McKisson said she was reluctant to rely on digital advertising as the only revenue stream for #ThisIsTucson because a huge percentage of millennials use ad-blocking software to thwart targeted campaigns. So the team brainstormed nontraditional products that might overcome this challenge. Despite having an editorial background and no sales experience, McKisson had to extend her innovation to the business side of #ThisIsTucson.
Fortunately, she said, events and merchandising have combined with traditional ads and membership to create multiple revenue streams. For example, the website hosted a school and camp fair to help Tucson parents decide where to enroll their children. They also sell #ThisIsTucson-branded swag, which McKisson said fans “shriek” over.
In fact, genuine excitement is what sparked her idea for a membership model. She said news organizations should rethink how they incentivize their sales staff and define success because it may stifle sales creativity.
“On the ad side, so much emphasis on pay structure is being rewarded for selling — you can’t be innovative — so it filters out people who could be innovative because you’re not rewarded for that kind of work. Whereas, in the newsroom, you’re 100 percent rewarded for that kind of work.”
As an added challenge, the Arizona Daily Star technically has two owners: Gannett and Lee Enterprises. So that means #ThisIsTucson is often competing with corporate sales initiatives and priorities from two companies instead of one. A digital vertical may represent “small fish compared to all the other competing priorities,” said McKisson, who isn’t afraid to get involved in helping push a sale over the edge.
In fact, McKisson estimates she has participated in 30 to 40 sales calls to assist the business side of the operation. She said her editorial background works to her advantage when convincing potential clients to buy into a unique product such as #ThisIsTucson.
“When you have an unusual product, you need an expert to sell it to a skeptical person,” she said.
Success and next steps
The website has earned the website $10,000 per month in digital advertising revenue, mostly sustaining the operation separately from the Daily Star. In fact, the operation was close to breaking even pre-pandemic, McKisson said.
But as event listings dried up during quarantine, the team had to dive deeper into the membership model to sustain. McKisson has learned that most members started as newsletter subscribers who appreciated the resources #ThisIsTucson provided.
They were also mostly new to Tucson, so they’re starting a newcomers newsletter in November, delivering an eight-part introduction to the city for those who sign up. Information obtained from members when they signed up helped make this new product possible, McKisson said.
“Without the membership program, I don’t think we’d have gotten that deep because we wouldn’t have known,” she said.

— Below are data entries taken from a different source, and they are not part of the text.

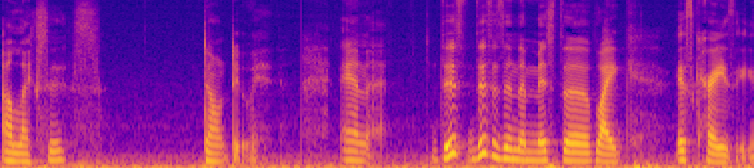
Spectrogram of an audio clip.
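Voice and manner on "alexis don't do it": very calm, hushed, breathy whisper. Recalling the voice that called the speaker's name, retelling a very calm voice. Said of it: "in the most calm voice".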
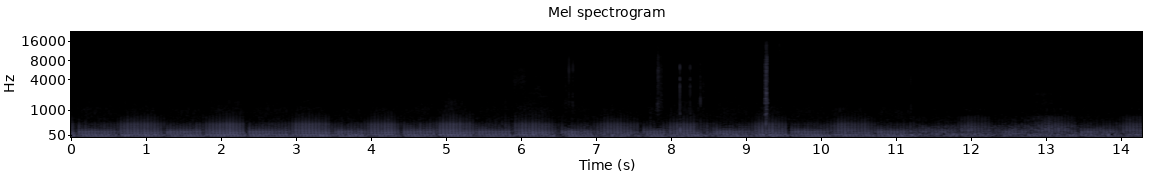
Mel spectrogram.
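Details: Purring of Popolina, a fluffy domestic cat recorded close up; a steady low rumble pulses roughly once a second, with a few faint clicks and light rustling above it.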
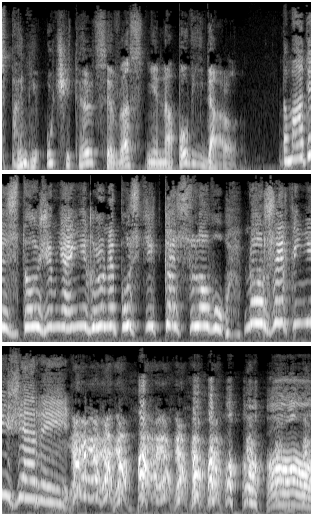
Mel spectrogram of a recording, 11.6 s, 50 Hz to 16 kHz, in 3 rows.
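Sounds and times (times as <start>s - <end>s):
speech: 0.2s - 9.5s
dog barking: 8.6s - 10.5s
laughter: 9.4s - 11.5s.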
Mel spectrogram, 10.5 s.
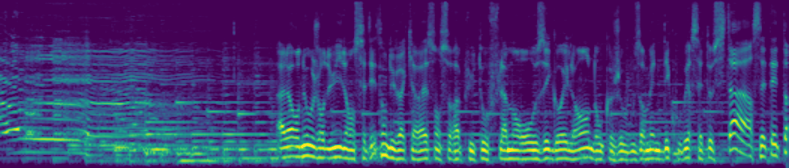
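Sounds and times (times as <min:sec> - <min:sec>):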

McKisson also oversees a Spanish-language vertical and the sports department, and she’s contemplating new audience-focused monetization strategies for both. The Arizona Daily Star is also considering what workflow improvements from #ThisIsTucson could move to Tucson.com.
“We’re trying to make the newspaper side more digital-first,” McKisson said.